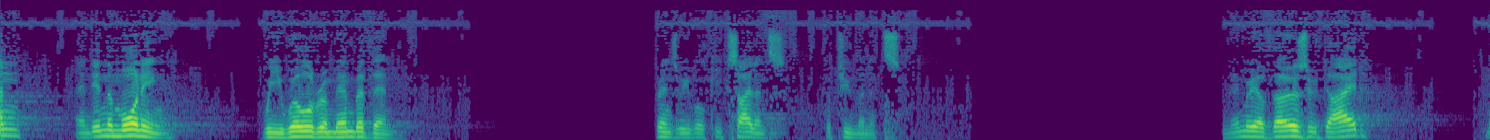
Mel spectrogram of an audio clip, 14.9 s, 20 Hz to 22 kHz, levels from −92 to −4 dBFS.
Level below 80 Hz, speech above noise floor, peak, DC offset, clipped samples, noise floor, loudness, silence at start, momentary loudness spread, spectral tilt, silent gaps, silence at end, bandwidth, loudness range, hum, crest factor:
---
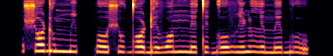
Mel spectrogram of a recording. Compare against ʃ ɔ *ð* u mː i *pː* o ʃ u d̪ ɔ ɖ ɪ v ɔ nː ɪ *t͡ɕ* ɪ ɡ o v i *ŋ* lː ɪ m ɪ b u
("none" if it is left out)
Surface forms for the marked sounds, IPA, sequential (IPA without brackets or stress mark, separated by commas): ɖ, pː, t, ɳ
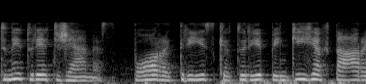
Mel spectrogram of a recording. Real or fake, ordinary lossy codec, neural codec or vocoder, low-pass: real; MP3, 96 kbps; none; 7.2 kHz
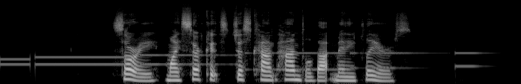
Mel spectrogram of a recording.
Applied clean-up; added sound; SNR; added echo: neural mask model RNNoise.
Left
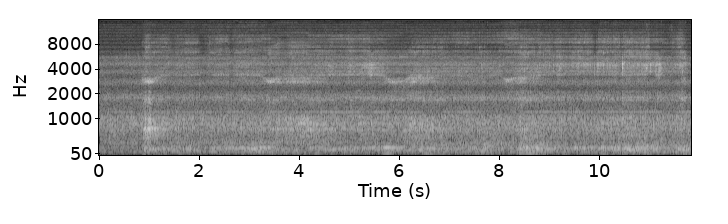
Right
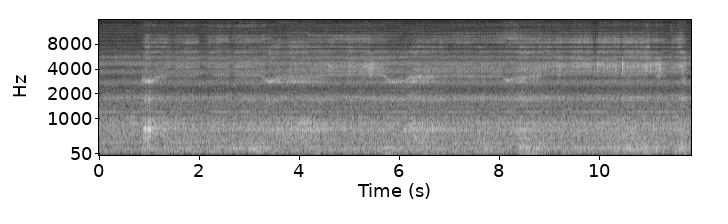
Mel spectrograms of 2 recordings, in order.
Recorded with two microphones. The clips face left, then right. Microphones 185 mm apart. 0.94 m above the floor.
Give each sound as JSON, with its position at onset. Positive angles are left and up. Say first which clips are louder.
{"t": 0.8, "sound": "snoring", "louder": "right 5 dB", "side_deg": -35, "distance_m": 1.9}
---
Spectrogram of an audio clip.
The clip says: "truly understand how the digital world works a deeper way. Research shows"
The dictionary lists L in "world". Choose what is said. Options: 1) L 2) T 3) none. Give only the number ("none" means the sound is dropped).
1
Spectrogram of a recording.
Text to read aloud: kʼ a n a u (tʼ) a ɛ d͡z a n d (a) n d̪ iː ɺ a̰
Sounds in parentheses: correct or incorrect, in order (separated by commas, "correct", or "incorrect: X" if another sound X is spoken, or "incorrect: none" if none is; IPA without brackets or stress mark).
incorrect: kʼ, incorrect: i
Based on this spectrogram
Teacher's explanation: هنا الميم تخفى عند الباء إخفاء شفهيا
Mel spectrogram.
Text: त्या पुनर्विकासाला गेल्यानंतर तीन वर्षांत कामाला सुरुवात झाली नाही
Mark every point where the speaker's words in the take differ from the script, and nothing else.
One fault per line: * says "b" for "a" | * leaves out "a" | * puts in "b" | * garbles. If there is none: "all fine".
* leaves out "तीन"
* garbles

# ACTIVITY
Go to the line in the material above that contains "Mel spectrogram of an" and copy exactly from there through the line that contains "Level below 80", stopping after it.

# OUTPUT OF THE TASK
Mel spectrogram of an audio clip, 14.9 s, 20 Hz to 22 kHz, levels from −92 to −4 dBFS.
Level below 80 Hz, speech above noise floor, peak, DC offset, clipped samples, noise floor, loudness, silence at start, momentary loudness spread, spectral tilt, silent gaps, silence at end, bandwidth, loudness range, hum, crest factor:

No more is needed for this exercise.